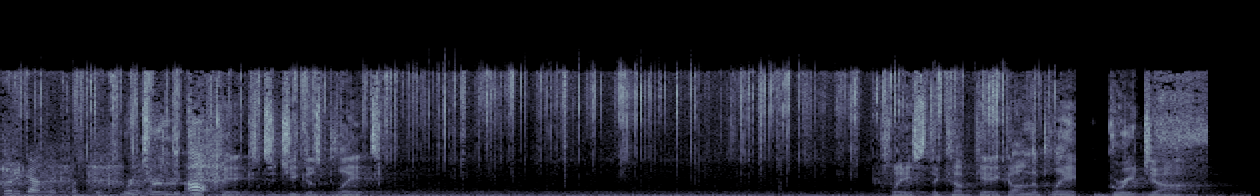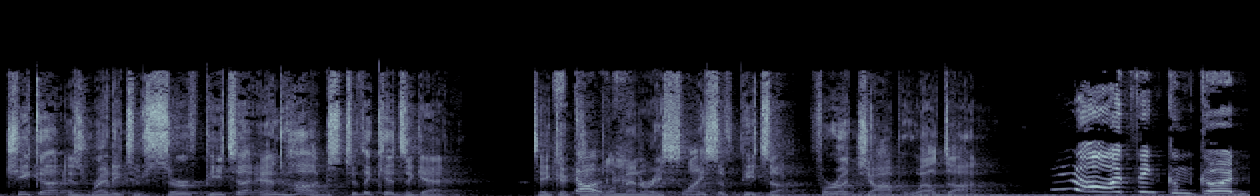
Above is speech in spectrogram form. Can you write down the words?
could have got the cupcakes. later. Return the Oh, cupcake to Chica's plate. Place the cupcake on the plate. Great job. Chica is ready to serve pizza and hugs to the kids again. Take a complimentary slice of pizza for a job well done. no, I think I'm good.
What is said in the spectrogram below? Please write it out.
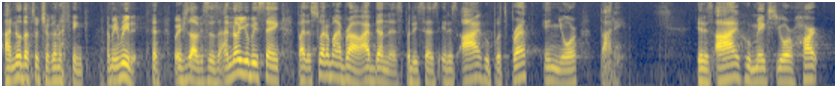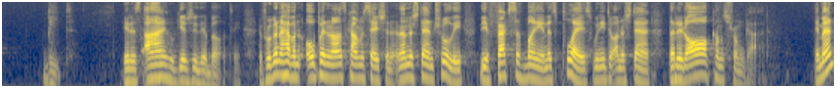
I know that's what you're going to think. I mean, read it for yourself. He says, I know you'll be saying, by the sweat of my brow, I've done this. But He says, It is I who puts breath in your body, it is I who makes your heart beat. It is I who gives you the ability. If we're going to have an open and honest conversation and understand truly the effects of money and its place, we need to understand that it all comes from God. Amen?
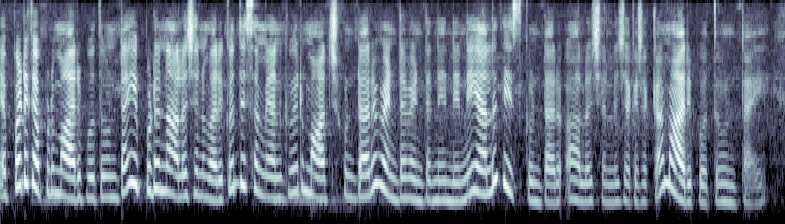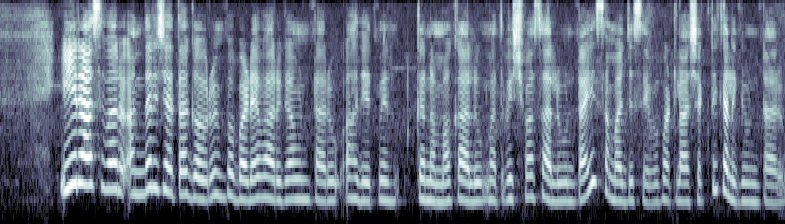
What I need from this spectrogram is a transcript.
ఎప్పటికప్పుడు మారిపోతూ ఉంటాయి. ఇప్పుడున్న ఆలోచన మరికొద్ది సమయానికి వీరు మార్చుకుంటారు. వెంట వెంటనే నిర్ణయాలు తీసుకుంటారు. ఆలోచనలు చకచక మారిపోతూ ఉంటాయి. ఈ రాశి వారు అందరి చేత గౌరవింపబడేవారుగా ఉంటారు. ఆధ్యాత్మిక నమ్మకాలు మత విశ్వాసాలు ఉంటాయి. సమాజ సేవ పట్ల ఆసక్తి కలిగి ఉంటారు.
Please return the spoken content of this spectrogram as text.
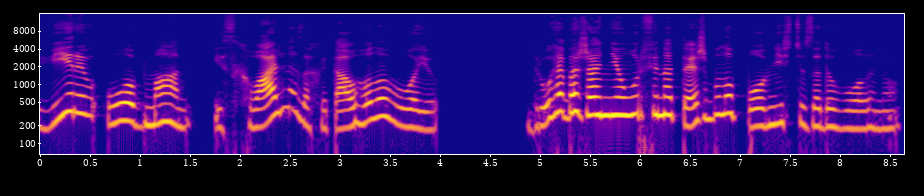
вірив у обман і схвально захитав головою. Друге бажання Урфіна теж було повністю задоволено.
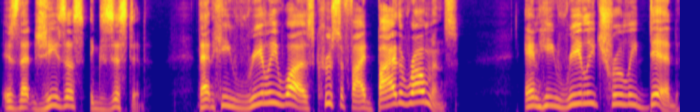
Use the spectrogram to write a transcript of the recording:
is that Jesus existed, that he really was crucified by the Romans, and he really truly did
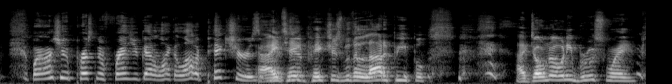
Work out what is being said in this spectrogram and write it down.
Why aren't you a personal friends? You've got like a lot of pictures. I take pictures with a lot of people. I don't know any Bruce Wayne.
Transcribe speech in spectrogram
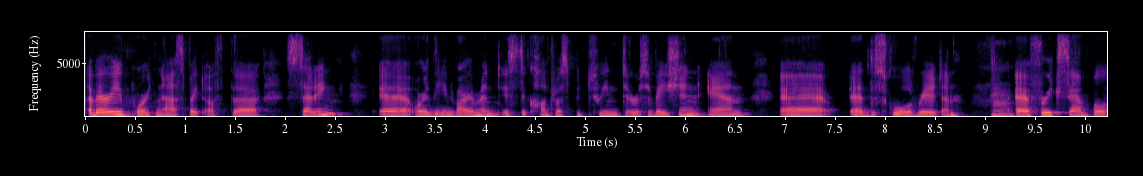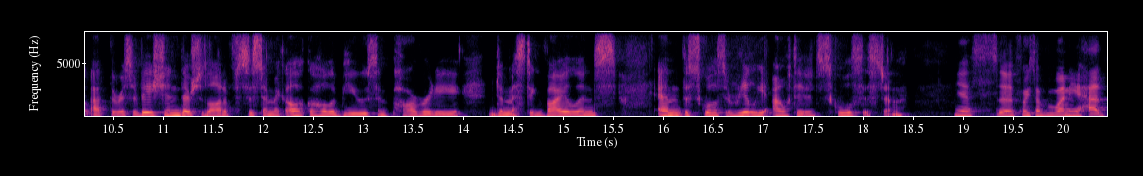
A very important aspect of the setting uh, or the environment is the contrast between the reservation and uh, uh, the school of Reardan. Mm. Uh, for example, at the reservation, there's a lot of systemic alcohol abuse and poverty, domestic violence, and the school has a really outdated school system. Yes, uh, for example, when he had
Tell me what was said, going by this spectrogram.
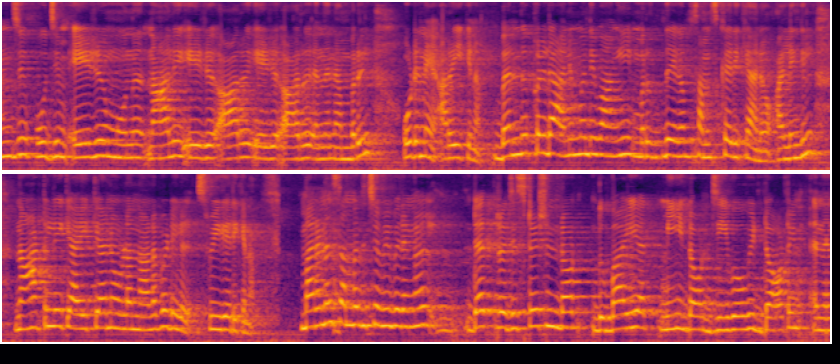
അഞ്ച് പൂജ്യം ഏഴ് മൂന്ന് നാല് ഏഴ് ആറ് ഏഴ് ആറ് എന്ന നമ്പറിൽ ഉടനെ അറിയിക്കണം. ബന്ധുക്കളുടെ അനുമതി വാങ്ങി മൃതദേഹം സംസ്കരിക്കാനോ അല്ലെങ്കിൽ നാട്ടിലേക്ക് അയക്കാനോ ഉള്ള നടപടികൾ സ്വീകരിക്കണം. മരണം സംബന്ധിച്ച വിവരങ്ങൾ death registration dot Dubai at me dot G O V dot in എന്ന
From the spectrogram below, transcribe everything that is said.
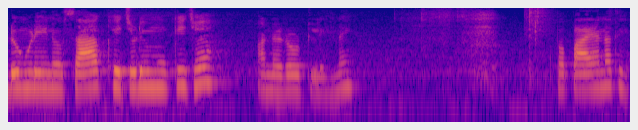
ડુંગળીનું શાક, ખીચડી મૂકી છે અને રોટલી, નહીં? પપ્પા પપ્પાયા નથી.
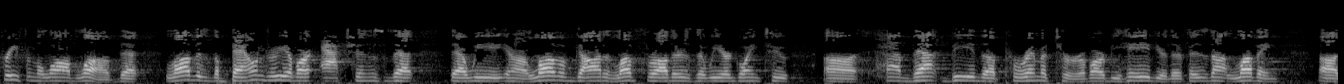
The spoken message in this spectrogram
free from the law of love, that love is the boundary of our actions, that, that we, in our love of God and love for others, that we are going to uh, have that be the perimeter of our behavior, that if it is not loving uh,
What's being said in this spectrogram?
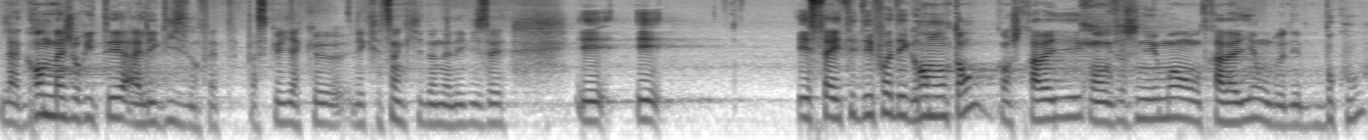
la grande majorité à l'Église, en fait, parce qu'il n'y a que les chrétiens qui donnent à l'Église. Et, ça a été des fois des grands montants. Quand je travaillais, quand Virginie et moi, on travaillait, on donnait beaucoup.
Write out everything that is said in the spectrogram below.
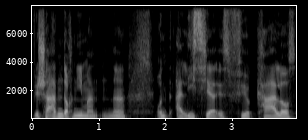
wir schaden doch niemanden. Ne? Und Alicia ist für Carlos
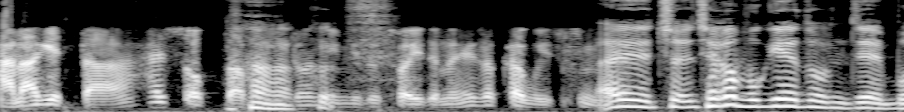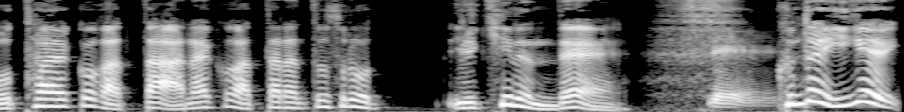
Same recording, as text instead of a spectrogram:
안 하겠다, 할 수 없다 뭐 아, 이런 그- 의미로 저희들은 해석하고 있습니다. 아니, 저, 제가 보기에도 이제 못할 것 같다, 안 할 것 같다는 뜻으로 읽히는데 네. 근데 이게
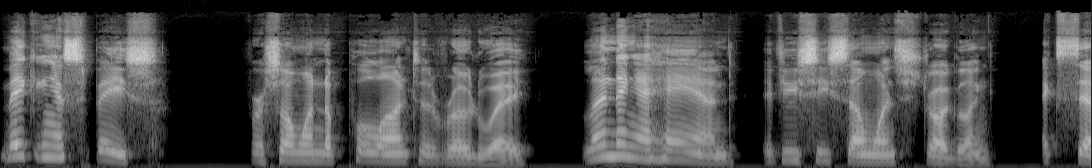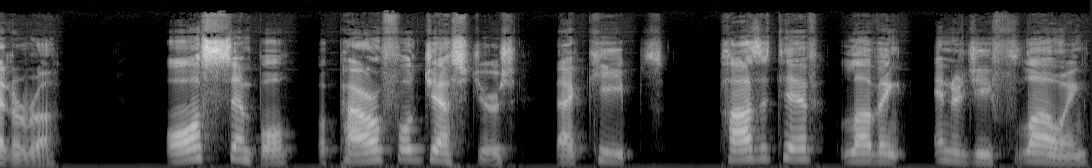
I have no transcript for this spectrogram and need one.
making a space for someone to pull onto the roadway, lending a hand if you see someone struggling, etc all simple but powerful gestures that keeps positive, loving energy flowing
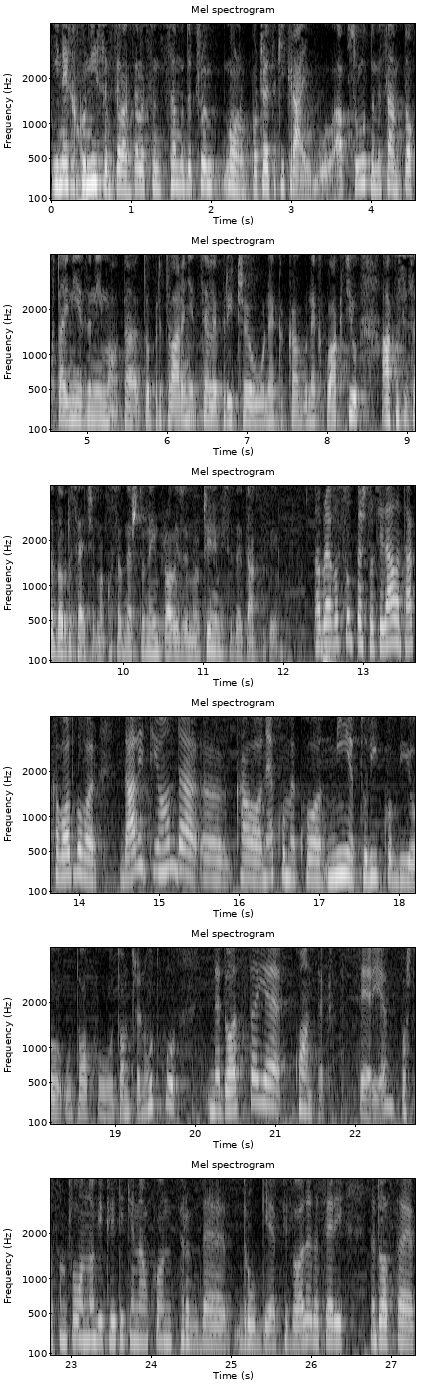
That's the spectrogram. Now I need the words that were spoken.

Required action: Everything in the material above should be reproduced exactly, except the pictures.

Task output:
Above is speech in spectrogram form. Can you write down the words?
could have got the cupcakes. later. Return the Oh, cupcake to Chica's plate. Place the cupcake on the plate. Great job. Chica is ready to serve pizza and hugs to the kids again. Take a complimentary slice of pizza for a job well done. no, I think I'm good.
What is said in the spectrogram below? Please write it out.
I know that's what you're going to think. I mean, read it for yourself. He says, I know you'll be saying, by the sweat of my brow, I've done this. But He says, It is I who puts breath in your body, it is I who makes your heart beat. It is I who gives you the ability. If we're going to have an open and honest conversation and understand truly the effects of money and its place, we need to understand that it all comes from God. Amen?
What I need from this spectrogram is a transcript.
ఎప్పటికప్పుడు మారిపోతూ ఉంటాయి. ఇప్పుడున్న ఆలోచన మరికొద్ది సమయానికి వీరు మార్చుకుంటారు. వెంట వెంటనే నిర్ణయాలు తీసుకుంటారు. ఆలోచనలు చకచక మారిపోతూ ఉంటాయి. ఈ రాశి వారు అందరి చేత గౌరవింపబడేవారుగా ఉంటారు. ఆధ్యాత్మిక నమ్మకాలు మత విశ్వాసాలు ఉంటాయి. సమాజ సేవ పట్ల ఆసక్తి కలిగి ఉంటారు.
Please return the spoken content of this spectrogram as text.
вірив у обман і схвально захитав головою. Друге бажання Урфіна теж було повністю задоволено.
Use the spectrogram to write a transcript of the recording:
is that Jesus existed, that he really was crucified by the Romans, and he really truly did
Work out what is being said in this spectrogram and write it down.
Why aren't you a personal friends? You've got like a lot of pictures. I take pictures with a lot of people. I don't know any Bruce Wayne.
Transcribe speech in spectrogram
A very important aspect of the setting uh, or the environment is the contrast between the reservation and uh, uh, the school of Reardan. Mm. Uh, for example, at the reservation, there's a lot of systemic alcohol abuse and poverty, domestic violence, and the school has a really outdated school system. Yes, uh, for example, when he had
Tell me what was said, going by this spectrogram.
അഞ്ച് പൂജ്യം ഏഴ് മൂന്ന് നാല് ഏഴ് ആറ് ഏഴ് ആറ് എന്ന നമ്പറിൽ ഉടനെ അറിയിക്കണം. ബന്ധുക്കളുടെ അനുമതി വാങ്ങി മൃതദേഹം സംസ്കരിക്കാനോ അല്ലെങ്കിൽ നാട്ടിലേക്ക് അയക്കാനോ ഉള്ള നടപടികൾ സ്വീകരിക്കണം. മരണം സംബന്ധിച്ച വിവരങ്ങൾ death registration dot Dubai at me dot G O V dot in എന്ന
From the spectrogram below, transcribe everything that is said.
ડુંગળીનું શાક, ખીચડી મૂકી છે અને રોટલી, નહીં? પપ્પા પપ્પાયા નથી.
The spoken message in this spectrogram
free from the law of love, that love is the boundary of our actions, that, that we, in our love of God and love for others, that we are going to uh, have that be the perimeter of our behavior, that if it is not loving uh,
What's being said in this spectrogram?
la grande majorité à l'Église, en fait, parce qu'il n'y a que les chrétiens qui donnent à l'Église. Et, ça a été des fois des grands montants. Quand je travaillais, quand Virginie et moi, on travaillait, on donnait beaucoup.
Write out everything that is said in the spectrogram below.
wir schaden doch niemanden. Ne? Und Alicia ist für Carlos
Same recording, as text instead of a spectrogram:
안 하겠다, 할 수 없다 뭐 아, 이런 그- 의미로 저희들은 해석하고 있습니다. 아니, 저, 제가 보기에도 이제 못할 것 같다, 안 할 것 같다는 뜻으로 읽히는데 네. 근데 이게
I have no transcript for this spectrogram and need one.
making a space for someone to pull onto the roadway, lending a hand if you see someone struggling, etc all simple but powerful gestures that keeps positive, loving energy flowing
That's the spectrogram. Now I need the words that were spoken.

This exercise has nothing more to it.